Preservation Hall Jazz Band is a hot and historic outfit from New Orleans, and its members brought us a tuba-wielding Santa and some original holiday cheer and praise — what they call a Cajun Christmas from the French Quarter.
We lit some lights and decorated my desk and shelves as best we could, but it’s this amazing band — complete with saxophone, trombone, trumpet, drums and a couple of tubas — that lit this place up. We’ve never had so much dancing from the NPR crew at a Tiny Desk Concert. So enjoy the show, and happy holidays to all from NPR Music. –BOB BOILEN
“I Think I Love You”

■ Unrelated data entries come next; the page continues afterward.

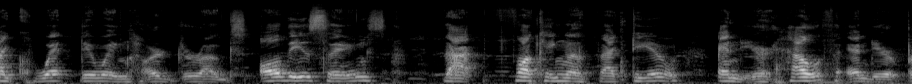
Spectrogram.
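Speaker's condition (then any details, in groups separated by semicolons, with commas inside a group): Multiple sclerosis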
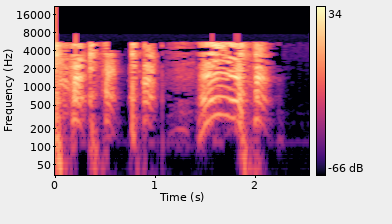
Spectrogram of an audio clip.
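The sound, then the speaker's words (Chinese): A man coughs and clears his throat in a series of rough, voiced hacks, with a longer strained cough near the end. A storyteller's voice imitates the sound. “咳嗽，一时半会儿说不了话。”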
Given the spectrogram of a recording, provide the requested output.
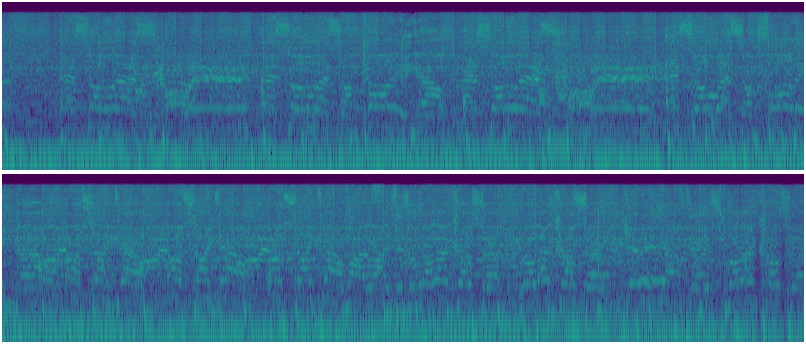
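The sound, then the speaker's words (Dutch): A loud pop-punk song plays continuously, with dense distorted guitars, heavy bass and pounding drums under a shouted, energetic lead vocal, steady and full throughout. “een pop-punk track opgenomen.”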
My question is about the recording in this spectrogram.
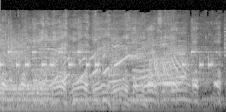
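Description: A young woman laughing loudly, open-mouthed, among overlapping studio voices, with background music holding low notes underneath.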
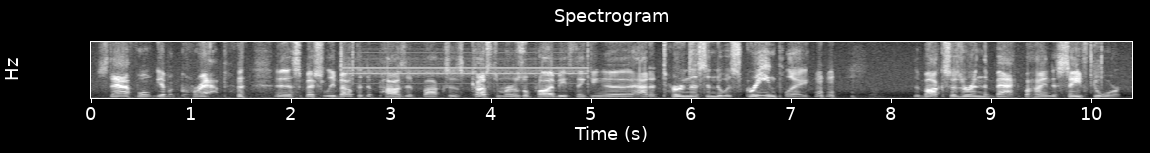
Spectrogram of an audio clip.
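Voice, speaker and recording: An actor playing a snarky, awkward middle-aged American criminal planner in a video game, rambling in a sardonic, nasal way. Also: male voice, mid-range voice, expressive, normal speed, rough recording. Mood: wry briefing. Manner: rambling, sardonic, awkward muttered asides and chuckles. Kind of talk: video game cutscene dialogue. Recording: loud car engine and road noise.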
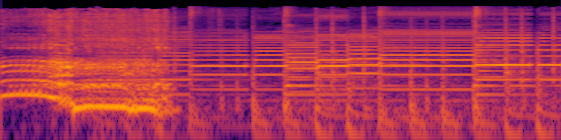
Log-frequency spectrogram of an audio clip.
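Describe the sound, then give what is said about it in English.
A loud, deep monster roar bellows for nearly two seconds, then gives way to eerie music with sustained, ringing tones and occasional soft accents. “You hear the loud roar that you heard last time again.”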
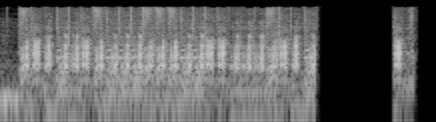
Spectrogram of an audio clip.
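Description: Heavily glitched, digitally distorted audio: a loud, rapidly warbling, croak-like pitched sound. It cuts off suddenly about one and a half seconds in, and a short blip follows near the end.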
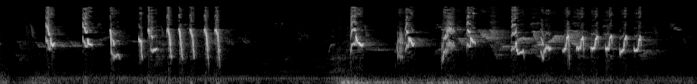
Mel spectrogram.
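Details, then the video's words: Greater green leafbird (cucak kombo) singing gacor with tembakan-style fill, recorded as a teaching source for caged birds. Two bursts of quick high notes: slurred whistles, then fast staccato chip runs, separated by a short pause. "Masteran Burung Full Isian Tembakan - Cucak Kombo Gacor Untuk Masteran Burung"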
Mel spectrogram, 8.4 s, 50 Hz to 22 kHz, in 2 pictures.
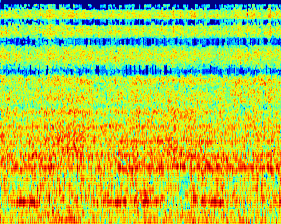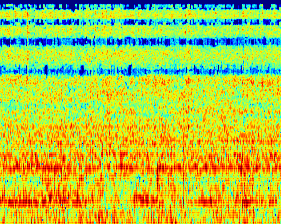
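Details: OX66 outboard at steady speed with a rough, gritty grind over the engine drone; spark plug change helped only briefly, compression excellent, prop not slipping, source not evident.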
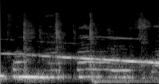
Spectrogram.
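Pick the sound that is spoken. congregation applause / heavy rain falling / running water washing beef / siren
siren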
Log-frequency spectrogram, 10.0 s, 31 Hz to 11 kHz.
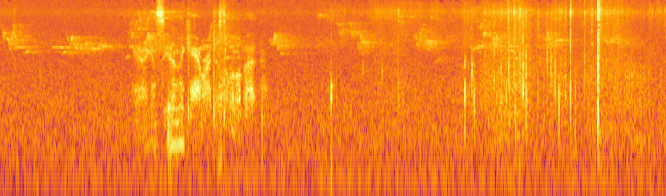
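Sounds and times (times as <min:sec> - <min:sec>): soft ticks and rustles: 0:02.2 - 0:03.8, 0:06.9 - 0:10.0.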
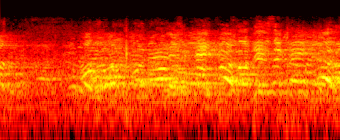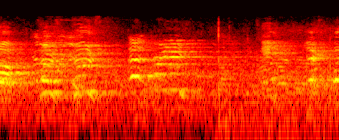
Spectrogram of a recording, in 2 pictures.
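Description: Several men shout and call out across an open field.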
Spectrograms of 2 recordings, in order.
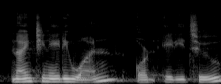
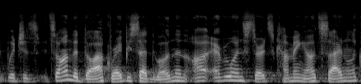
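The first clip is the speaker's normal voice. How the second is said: usual speaking voice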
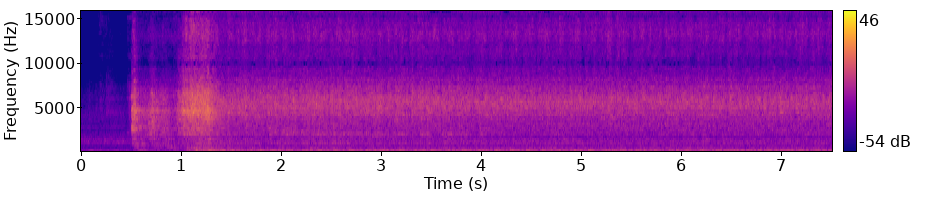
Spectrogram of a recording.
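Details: 1969 Chevelle SS big-block V8, sat 37 years, restarted after loose spark plug terminals were tightened: uneven, lumpy idle, better than before but still not running smoothly; owner will check header pipes with a heat gun to confirm all 8 cylinders fire.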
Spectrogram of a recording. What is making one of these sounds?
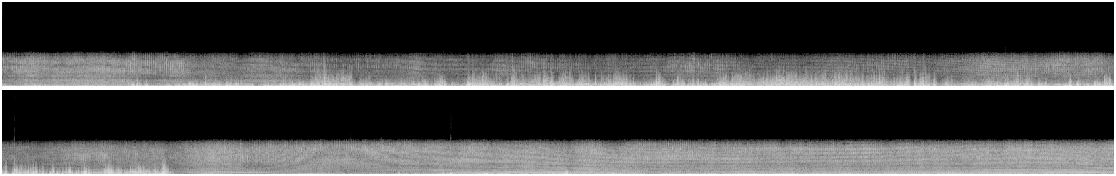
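A model plane's engine whines overhead, rising and falling in pitch.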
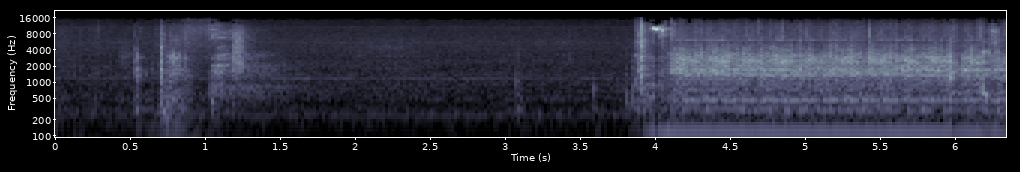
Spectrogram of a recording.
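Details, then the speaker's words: South Bend 9-inch lathe running on a newer, unbroken back gear, for comparison before fitting the repaired one: after handling noise it spins up to a steady, even hum with no clicks or tooth knocks. "taking an idea what it sounds like with the not broken one on them pretty quiet"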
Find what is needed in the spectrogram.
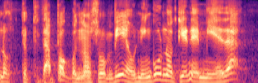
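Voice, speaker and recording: A man's fairly high voice with vocal fry. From eastern Bolivia (Santa Cruz, Chiquitania). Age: 80s+. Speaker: former politician. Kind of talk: podcast interview on politics. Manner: animated.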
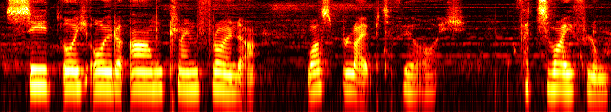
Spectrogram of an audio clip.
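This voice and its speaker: A woman reading out a gloating male dark lord villain in a video game, with a whispery, drawn-out delivery. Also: medium pitch, fairly even intonation, soft background music, close to an everyday voice. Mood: menacing. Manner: whispery, drawn-out evil laugh.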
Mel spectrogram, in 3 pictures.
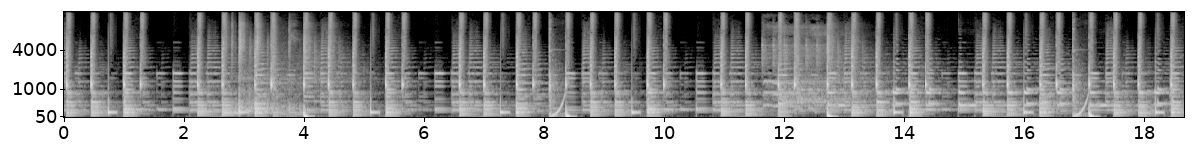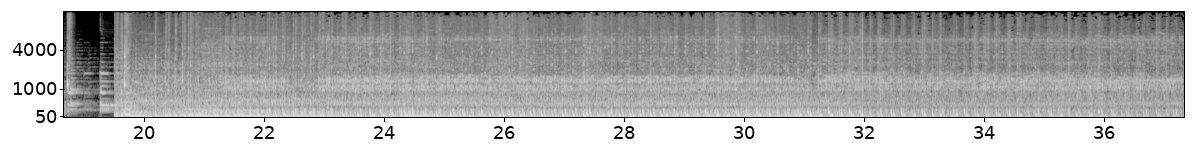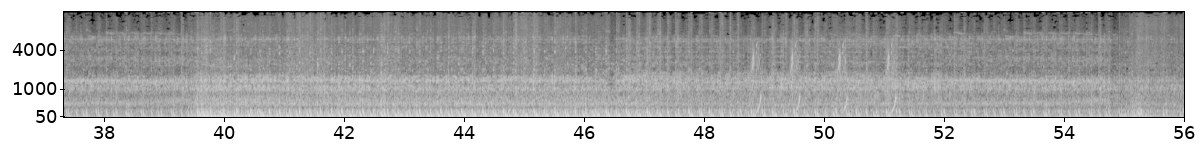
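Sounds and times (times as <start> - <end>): small engine chugging: 19.5 - 56.0.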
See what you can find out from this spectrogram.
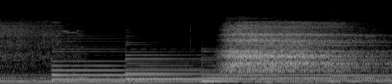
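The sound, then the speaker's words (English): A deep breath taken during a guided relaxation exercise: a broad, airy rush of breath swells midway and lingers over a sustained, steady tonal drone. “Fill up your chest and belly, deep dragon breath in and out.”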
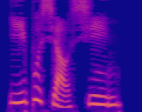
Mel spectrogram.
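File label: "一不小心", Mandarin Chinese; chinese-flashcards; hsk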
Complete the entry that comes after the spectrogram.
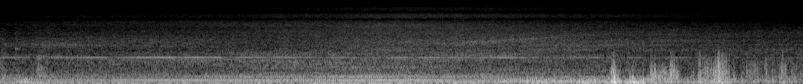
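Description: Intercity V-set double-deck electric train pulling out and running past close by: a steady rumble and electric hum with a faint rising whine. About six seconds in comes a quick run of loud clacks from the wheels on the track.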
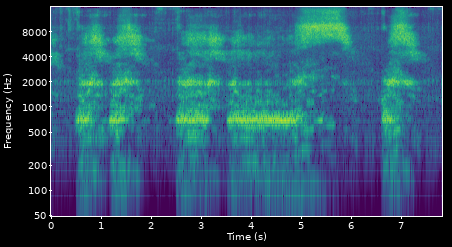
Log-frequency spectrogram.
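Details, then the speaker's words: Craftsman 2-stroke weed eater after carb rebuild and leaning the L screw slightly: quick clean rev blips rising sharply, returning to settled idle without bogging; properly tuned, normal. "and that's it now this one came up pretty close right off the bat"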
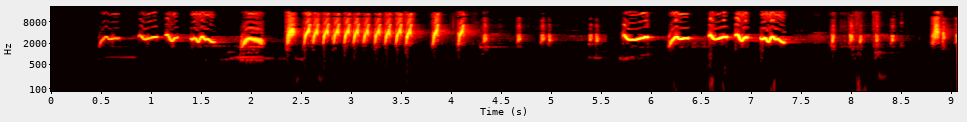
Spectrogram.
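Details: Robin panca warna song used as a tutor recording for songbirds, a small bird with a loud voice: clear whistled notes sliding up and down, broken by a fast buzzy trill of about fifteen notes, then more wavering whistles and short chips.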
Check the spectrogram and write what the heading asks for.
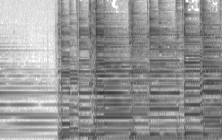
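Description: Background music on acoustic guitar: a chord rings out and fades, then plucked strumming picks up again about a second in.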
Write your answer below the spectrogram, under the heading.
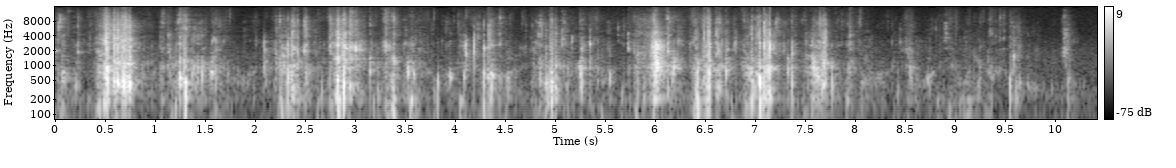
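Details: Raw meat being chewed by a pit bull: loud, sharp crunching and tearing bursts repeat roughly every second, rising and falling in strength, close up in a quiet indoor setting.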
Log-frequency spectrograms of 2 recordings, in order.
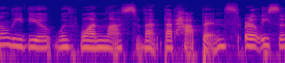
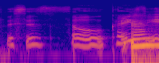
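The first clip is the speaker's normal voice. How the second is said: a louder, slow laugh of disbelief while speaking; disbelieving laugh; 7 dB louder than usual. Retold or imitated. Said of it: "Like, that kinda laugh".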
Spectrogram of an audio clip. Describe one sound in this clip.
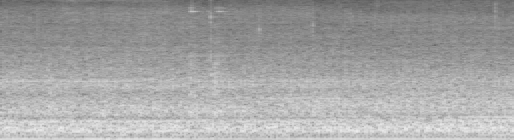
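An excavator bucket scrapes and digs into soil.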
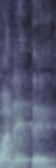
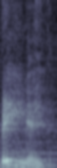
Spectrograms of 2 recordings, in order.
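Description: First: The name is read just as it is spelled. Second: The name is said with English-style vowels. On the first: The speaker calls it wrong. "no se dice Vanete" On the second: The speaker calls it right. "se dice Vainate"

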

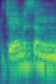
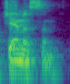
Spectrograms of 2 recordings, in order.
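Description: First: The first syllable does not sound like 'gem'. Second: The first syllable sounds like the word 'gem'. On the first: "Jameson for me is an American parlance" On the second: "Jameson like a diamond. Like a diamond is a gem"

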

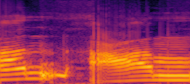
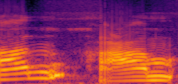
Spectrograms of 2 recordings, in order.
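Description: No difference in how they are said.

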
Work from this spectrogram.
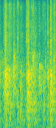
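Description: Brief loud burst of crowd clapping at a felicitation ceremony for the Kho Kho World Cup winning men's and women's teams, steady and close, lasting under a second.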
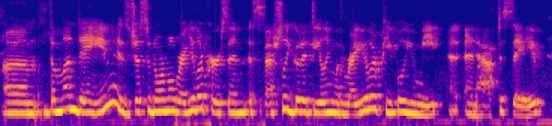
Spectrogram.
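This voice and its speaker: A woman's voice: on the high side, normal speed, hardly any pauses. A woman casually explaining a tabletop game, partly reading from a rulebook, in an informal, conversational way. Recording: roomy, echoey sound.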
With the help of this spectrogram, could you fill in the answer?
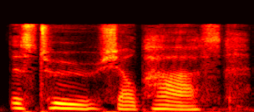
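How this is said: It is said in a deep Gandalf voice.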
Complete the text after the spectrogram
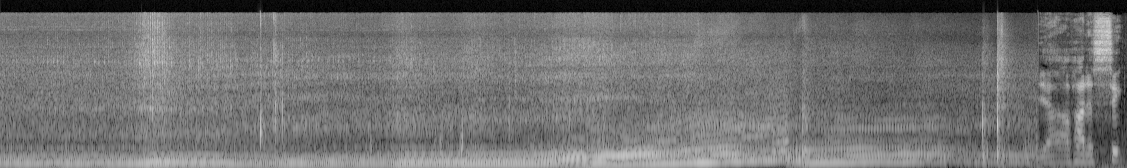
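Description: A sports car engine rumbles loudly, then roars and rises in pitch before fading into the distance.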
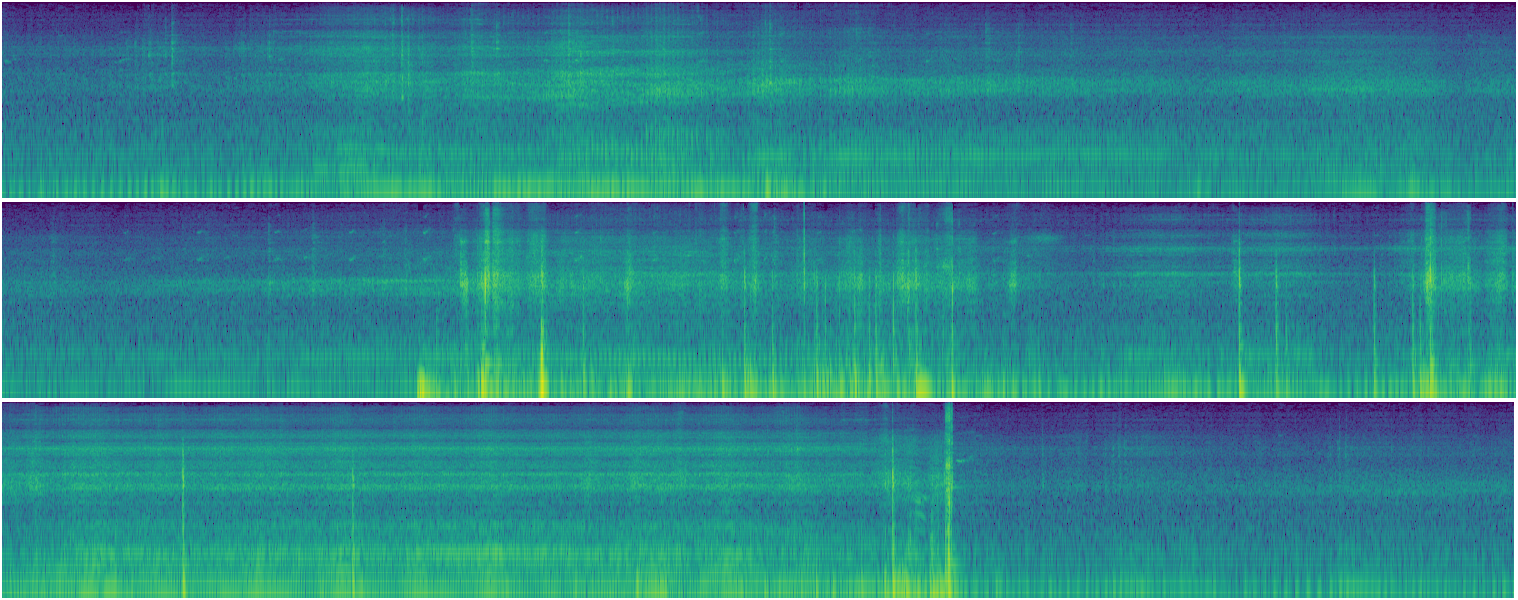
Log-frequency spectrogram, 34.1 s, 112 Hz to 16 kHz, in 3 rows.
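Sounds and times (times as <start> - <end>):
atv engine running: 0.0 - 34.0
sharp knocks and rattles: 13.3 - 19.2.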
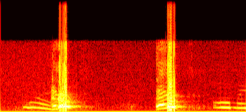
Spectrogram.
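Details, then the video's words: Female bulldog barking at home on a Sunday to demand her dinner at her usual mealtime. Two short, sharp barks about a second apart, with a thin whining tone before and after, and a woman speaking to her. "Bulldog Betty wants her dinner NOW"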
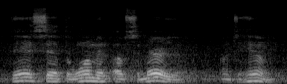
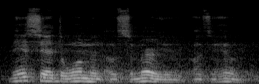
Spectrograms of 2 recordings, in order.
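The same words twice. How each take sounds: The two takes are said the same way.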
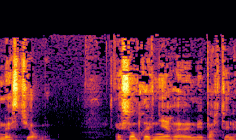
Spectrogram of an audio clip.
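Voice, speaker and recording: In a normal speaking voice, a woman with a medium pitch speaks with ordinary pitch variation. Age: 30s. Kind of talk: testimony.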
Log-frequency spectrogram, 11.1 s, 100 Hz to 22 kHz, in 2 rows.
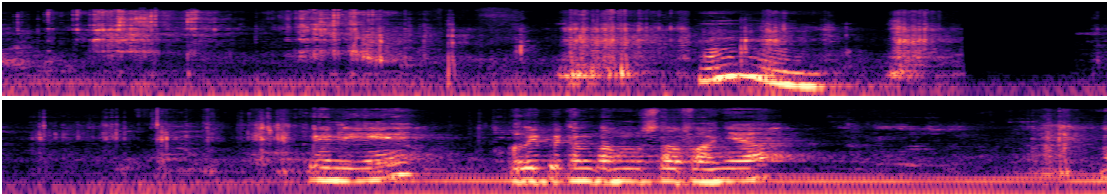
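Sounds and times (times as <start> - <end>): crunching and chewing potato chips: 0.0 - 4.8, 5.4 - 8.4, 9.8 - 11.0.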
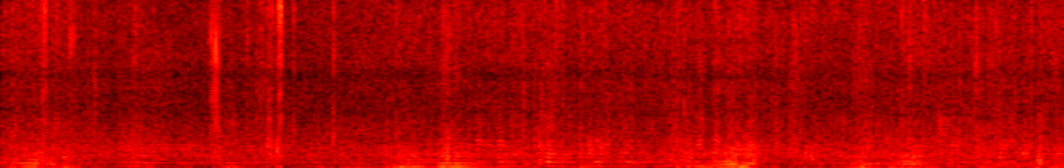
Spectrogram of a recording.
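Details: Inside a honey bee hive, the colony keeps up a continuous humming drone, fairly soft and even, with small wavering rises in pitch and a brief louder pulse near the end.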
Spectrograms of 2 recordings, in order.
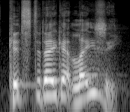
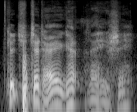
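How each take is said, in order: First: Said in the usual way. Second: Slurred, put-on grumbling voice; mocking grumbler. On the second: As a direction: mimic a grumbler, slurring the words. Mock repeat of own line.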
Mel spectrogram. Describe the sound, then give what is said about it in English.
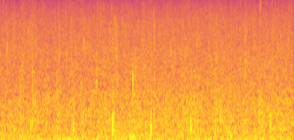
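Heavy rain pours down steadily in a dense, continuous hiss, with scattered sharper drops pattering on hard surfaces. No voices are heard. “Rain drenches their hair and clothes.”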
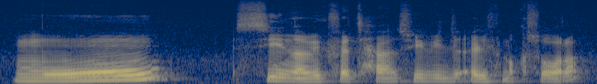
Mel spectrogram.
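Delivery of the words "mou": "mou" with the vowel stretched long; drawn-out vowel. Shown as a demonstration. Teacher demonstrating the long waw, "mou" held long. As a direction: pull out the "ou" of "mou" in one sustained sound. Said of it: "On tire".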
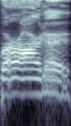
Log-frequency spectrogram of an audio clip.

Sinkane opened its Tiny Desk Concert with a song that has been a bit of an anthem for me lately. “U’Huh” contains the Arabic phrase “kulu shi tamaam,” which translates to “everything’s great — it’s all going to be all right.”
Sinkane is the music of Ahmed Gallab — and such hopeful music it is. He grew up in London and has lived in Sudan and in Ohio and, these days, New York City. His band reflects his own love for music from around the world; you can hear a great New York jazz band in the rhythms of Sinkane, but you can also hear the influence of Bob Marley and the hypnotic repetition of Sudanese desert sounds.
ADHD is an Icelandic band formed in 2007 known for their instrumental music, influenced by jazz and rock.
The band was formed to perform at the Höfn í Hornafirði blues-festival in 2007 and as the collaboration was successful the band decided to keep on performing. Their first album, ADHD was recorded and published in 2009 and won the title Icelandic Jazz Album of the Year at the Icelandic Music Awards. The albums ADHD2, ADHD3 and ADHD4 all have received nominations for the Nordic music prize.
ADHD’s albums are recorded live, to reflect the live performances of the band.